  37. “Containerization is a remarkable achievement. No one foresaw how the box would transform everything it touched—from ships and ports to patterns of global trade. Containerization is a monument to the most powerful law in economics, that of unanticipated consequences. … This history ought to be humbling to fans of modern management methods. Careful planning and thorough analysis, those business school basics, may have their place, but they provide little guidance in the face of disruptive changes that alter an industry’s very fundamentals.”—Marc Levinson, FT, 0425.06 (author of The Box: How the Shipping Container Made the World Smaller and the World Economy Bigger)

  38. “Recently I asked three corporate executives what decisions they had made in the last year that would not have been made were it not for their corporate plans. All had difficulty identifying one such decision. Since all of the plans are marked ‘secret’ or ‘confidential,’I asked them how their competitors might benefit from possession of their plans. Each answered with embarrassment that their competitors would not benefit.”—Russell Ackoff (from Henry Mintzberg, The Rise and Fall of Strategic Planning)

  39. LessonsNeed-drivenA thousand “parents”MessyEvolutionary“Trivial”Relentless ExperimentationTrial & many, many eRRORs“Real heroes” seldom around when the battle is wonLoooong time for systemic adaptation/s(many innovations) (bill of lading, standard time)Not …“Plan-driven”The product of “Strategic Thinking/Planning”The product of “focus groups”

  40. Discover, by accident, “blue ocean” [women’s financial needs]!Ignore your [Dean Witter] boss!Sell 750,000 copies of your latest book to Wells Fargo Home Mortgage!Source: the David Bach story, includingSmart Women Finish Rich, per IBD (01.08.07)

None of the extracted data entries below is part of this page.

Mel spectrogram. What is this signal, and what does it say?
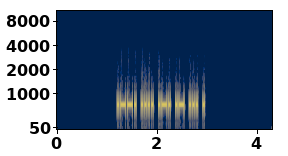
Morse code, heard as a keyed tone, about 34 wpm, 700 Hz. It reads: PHRASE
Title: Six Letter Words - 35wpm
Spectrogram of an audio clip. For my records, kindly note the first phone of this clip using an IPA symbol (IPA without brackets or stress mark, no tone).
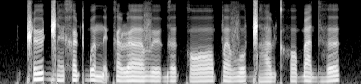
ǁ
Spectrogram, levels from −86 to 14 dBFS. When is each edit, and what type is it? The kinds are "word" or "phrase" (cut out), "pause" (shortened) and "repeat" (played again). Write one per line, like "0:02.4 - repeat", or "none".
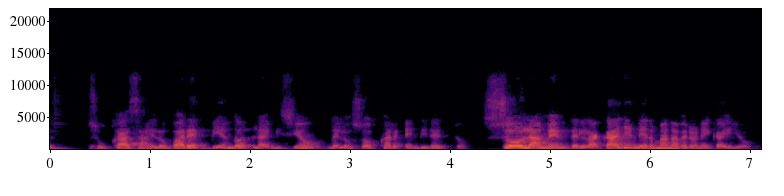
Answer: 0:04.3 - pause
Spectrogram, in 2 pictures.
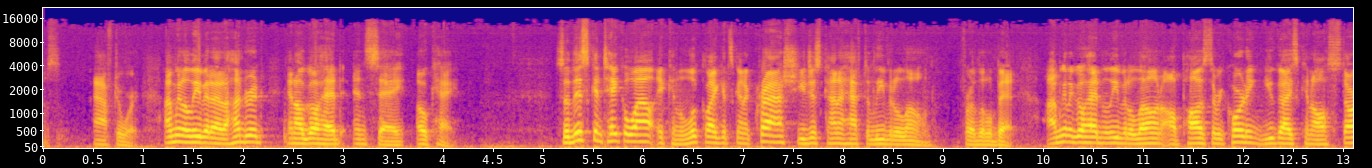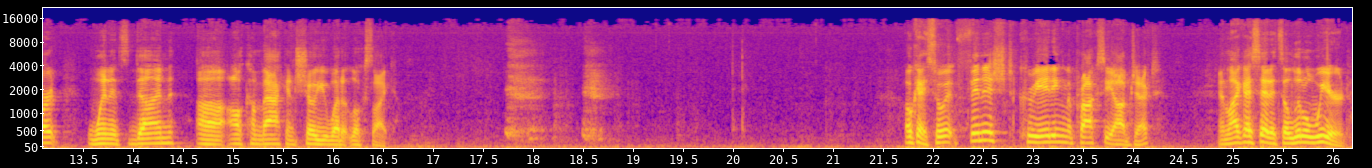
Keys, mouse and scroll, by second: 4.1-9.1 drag, 25.3-25.6 scroll down 3.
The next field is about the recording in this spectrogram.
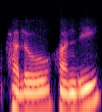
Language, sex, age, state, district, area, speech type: Punjabi, male, 18-30, Punjab, Mohali, rural, conversation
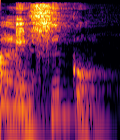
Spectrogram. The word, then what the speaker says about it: México: Por ejemplo, el nombre mismo de nuestro país proviene del náhuatl, en el que se pronunciaba México, con acento en la I y no en la E.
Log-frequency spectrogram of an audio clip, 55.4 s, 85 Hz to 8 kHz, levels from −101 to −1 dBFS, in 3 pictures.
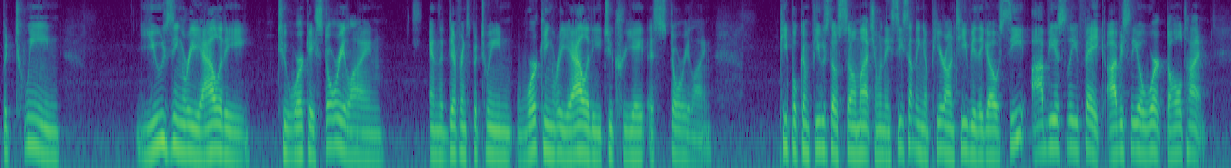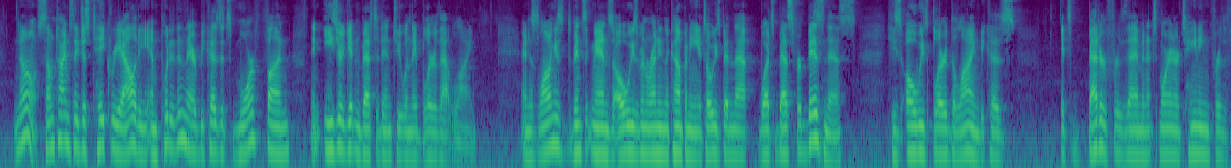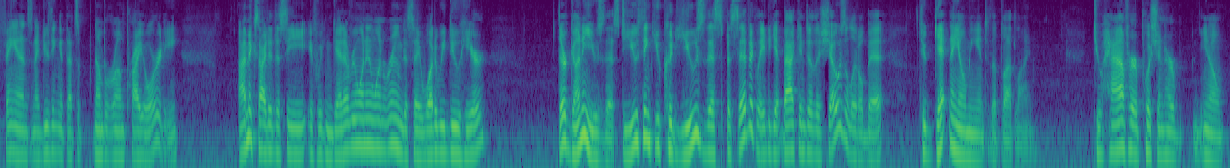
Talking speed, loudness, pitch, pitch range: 180 wpm, -33 LUFS, 125 Hz, 110-135 Hz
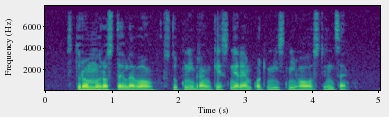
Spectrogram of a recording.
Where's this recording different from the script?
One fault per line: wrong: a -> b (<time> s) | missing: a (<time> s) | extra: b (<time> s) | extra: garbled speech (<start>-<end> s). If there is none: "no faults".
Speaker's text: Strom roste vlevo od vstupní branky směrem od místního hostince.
missing: od (1.6 s)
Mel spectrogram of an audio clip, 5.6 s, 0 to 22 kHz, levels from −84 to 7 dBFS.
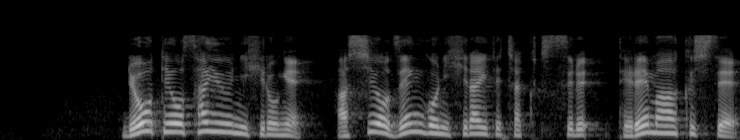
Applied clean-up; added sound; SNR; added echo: neural mask model Resemble Enhance denoiser.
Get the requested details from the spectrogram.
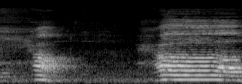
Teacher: একটু কণ্ঠের মধ্যখান থেকে শোষ আওয়াজ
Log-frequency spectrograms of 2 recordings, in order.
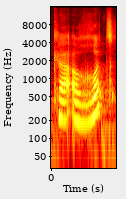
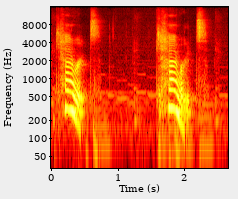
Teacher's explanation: Carrot. En fait, le O, c'est également un schwa sound, et on ne peut pas le deviner parce que le schwa sound peut être représenté par différentes lettres.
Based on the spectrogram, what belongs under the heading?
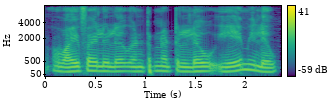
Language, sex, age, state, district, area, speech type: Telugu, male, 18-30, Andhra Pradesh, Nellore, urban, spontaneous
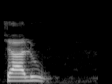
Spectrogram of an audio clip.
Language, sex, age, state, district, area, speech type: Urdu, male, 45-60, Telangana, Hyderabad, urban, read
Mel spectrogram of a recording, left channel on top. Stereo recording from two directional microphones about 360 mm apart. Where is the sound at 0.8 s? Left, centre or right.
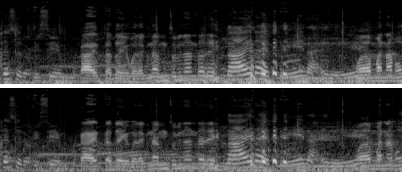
Centre.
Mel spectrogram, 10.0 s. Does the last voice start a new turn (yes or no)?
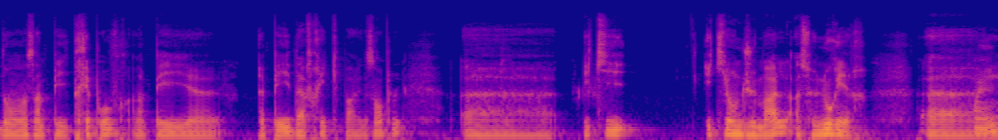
no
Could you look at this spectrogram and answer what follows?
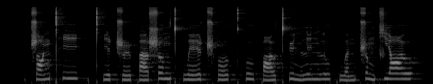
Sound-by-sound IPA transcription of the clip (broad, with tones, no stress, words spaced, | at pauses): ʈ͡ʂɑ˧˥ŋt̪ʰi˥ | t̪ʰi˧˥ʈ͡ʂɻ̩˧˥pä˧˥ ʂɤ˥ŋt̪ʰwe˧˥ɪ̯ʈ͡ʂʰo˧˥ʊ̯ kʰu˥ pɑ˧˥ʊ̯t̪ʰy˥˩n li˥nlu˥ kwə˧˥n ʈ͡ʂʊ˥˩ŋt͡ɕjɑ˥ʊ̯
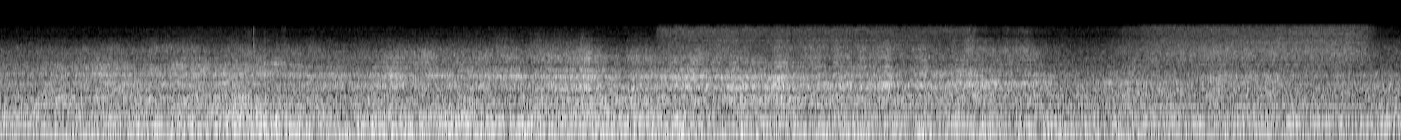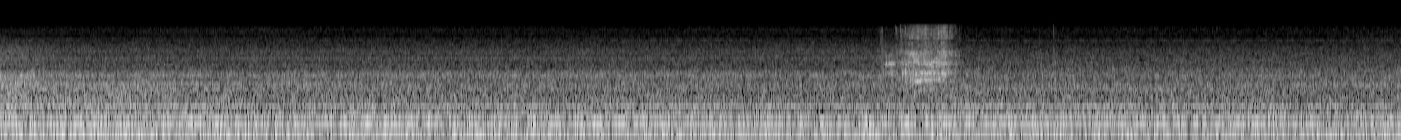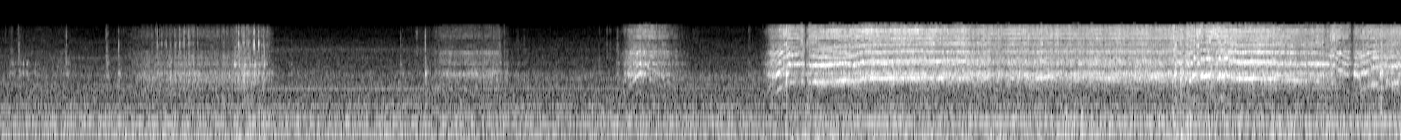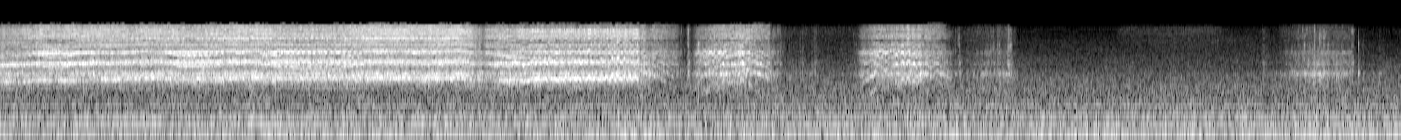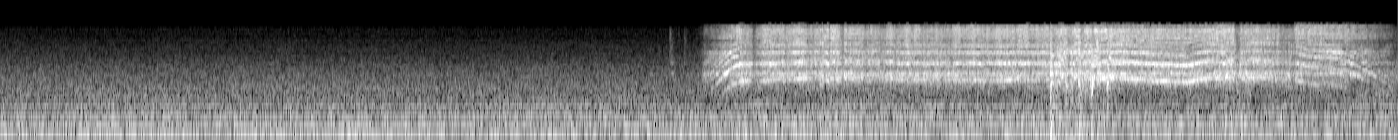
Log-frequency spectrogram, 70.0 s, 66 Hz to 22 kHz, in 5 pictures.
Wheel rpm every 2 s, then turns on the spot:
0, 0, 0, 0, 0, 0, 0, 0, 0, 0, 0, 10, 0, 0, 10, 20, 20, 30, 210, 230, 210, 210, 220, 220, 120, 40, 0, 10, 0, 0, 0, 60, 220, 210, 180.
28-34 50-52 54-56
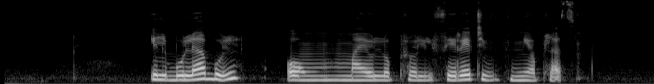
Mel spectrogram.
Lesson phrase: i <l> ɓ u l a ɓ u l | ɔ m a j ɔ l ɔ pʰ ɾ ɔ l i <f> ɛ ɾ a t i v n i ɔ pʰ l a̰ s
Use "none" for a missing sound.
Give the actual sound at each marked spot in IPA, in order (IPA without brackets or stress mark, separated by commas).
l, f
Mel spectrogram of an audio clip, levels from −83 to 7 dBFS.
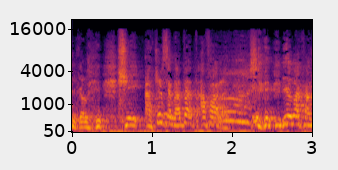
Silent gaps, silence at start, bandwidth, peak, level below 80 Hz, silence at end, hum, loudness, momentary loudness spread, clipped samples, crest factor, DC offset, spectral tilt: none; 0 s; 16.5 kHz; -2 dBFS; -30 dBFS; 0 s; none; -16 LUFS; 3 LU; under 0.1%; 14 dB; under 0.1%; -4.5 dB/octave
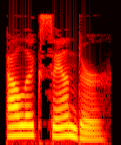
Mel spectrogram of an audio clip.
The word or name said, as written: aleksander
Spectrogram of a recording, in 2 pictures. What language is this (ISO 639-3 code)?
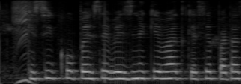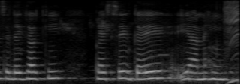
hin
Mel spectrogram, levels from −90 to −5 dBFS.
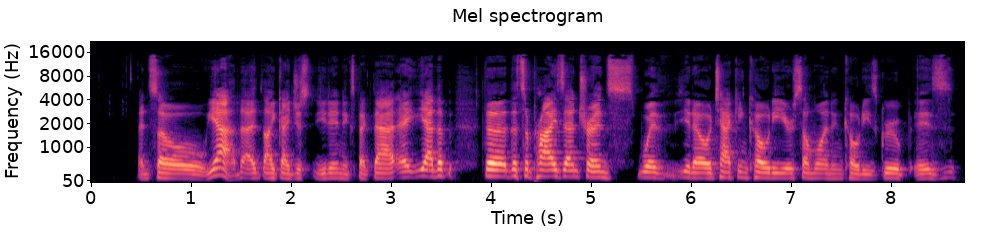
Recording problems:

  41. What “We” Know “For Sure” About InnovationBig mergers [by & large] don’t workScale is over-ratedStrategic planning is the last refuge of scoundrelsFocus groups are counter-productive“Built to last” is a chimera (stupid)Success kills“Forgetting” is impossibleRe-imagine is a charming idea“Orderly innovation process” is an oxymoronic phrase (= Believed only by morons with ox-like brains)“Tipping points” are easy to identify … long after they will do you any good“Facts” aren’tAll information making it to the top is filtered to the point of danger and hilarity“Success stories” are the illusions of egomaniacs (and “gurus”)If you believe the memoirs of CEOs you should be institutionalized“Herd behavior” (XYZ is “hot”) is ubiquitous … and amusing“Top teams” are “Dittoheads”CEOs have little effect on performance“Expert” prediction is rarely better than rolling the dice

  42. “We are in a brawl with no rules.”—Paul Allaire

  43. S.A.V.

  44. Paul Allaire: “We are in a brawl with no rules.”TP: “There’s only one possible answer—S.A.V.”**Screw Around Vigorously

  45. Axiom: “We are in a brawl with no rules.”(PA)Implication: “The world will not be kind to those who ‘play by the rules’.”*(TP)Strategy: S.A.V./R.F.A.(RP/TP+)*Axiom: The microprocessor plays by the rules.

  46. First-level Scientific Success:Beyond Brains

  47. First-level Scientific SuccessThe smartest guy in the room wins”Or …

  48. First-level Scientific SuccessFanaticismPersistence-Dogged TenacityPatience (long haul/decades)-Impatience (in a hurry/”do it yesterday”)PassionEnergyRelentlessness (Grant-ian) EnthusiasmDriven (nuts!) (Brutal?) CompetitivenessEntrepreneurialPragmatic (R.F!A.)Scrounge (“gets” the logistics-infrastructure bit)Master of Politics (internal-external)Tactical GeniusPursuit of (Oceanic) Excellence!High EQ/Skillful in Attracting + Keeping Talent/MagneticProlific (“ground up more pig brains”)EgocentricSense of History-DestinyFuturistic-In the MomentMono-dimensional (“Work-life balance”? Ha!)Exceptionally IntelligentExceptionally Clever (methodological shortcuts/methodological genius)Luck

  49. Blitzkrieg?

  50. Case: RealityGermans cross Meuse into France. Whoops: French intelligence completely drops the ball. (Loses track of the Germans—no kidding.)Germans keep advancing; outrun supply lines; no land-air co-ordination. Hitler orders advance stopped.General never gets the word. General marches to Paris, virtually unopposed.Germans shocked.After the fact, Germans label it “Blitzkrieg.”